What is required: Write out exactly the lines below that run from the one containing "There is speech" through the one containing "Output the spoken content of the spectrogram.", both included, with no other lines.

[Start of Attachment]

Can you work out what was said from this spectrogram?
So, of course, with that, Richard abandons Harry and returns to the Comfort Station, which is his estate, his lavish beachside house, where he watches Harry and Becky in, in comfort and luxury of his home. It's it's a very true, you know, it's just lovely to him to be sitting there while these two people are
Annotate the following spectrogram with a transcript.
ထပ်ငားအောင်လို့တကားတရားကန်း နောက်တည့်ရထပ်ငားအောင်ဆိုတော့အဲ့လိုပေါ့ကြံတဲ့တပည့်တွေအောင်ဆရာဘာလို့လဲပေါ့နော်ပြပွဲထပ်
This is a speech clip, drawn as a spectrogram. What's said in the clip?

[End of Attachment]
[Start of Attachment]

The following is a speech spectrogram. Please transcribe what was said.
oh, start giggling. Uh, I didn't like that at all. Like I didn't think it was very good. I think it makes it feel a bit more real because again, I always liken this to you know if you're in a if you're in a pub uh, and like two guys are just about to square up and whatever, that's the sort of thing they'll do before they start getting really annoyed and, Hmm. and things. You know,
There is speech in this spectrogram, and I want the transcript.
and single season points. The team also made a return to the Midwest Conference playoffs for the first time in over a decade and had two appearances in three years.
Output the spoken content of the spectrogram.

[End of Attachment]

Exercise solution:
There is speech in this spectrogram, and I want the transcript.
and single season points. The team also made a return to the Midwest Conference playoffs for the first time in over a decade and had two appearances in three years.
Output the spoken content of the spectrogram.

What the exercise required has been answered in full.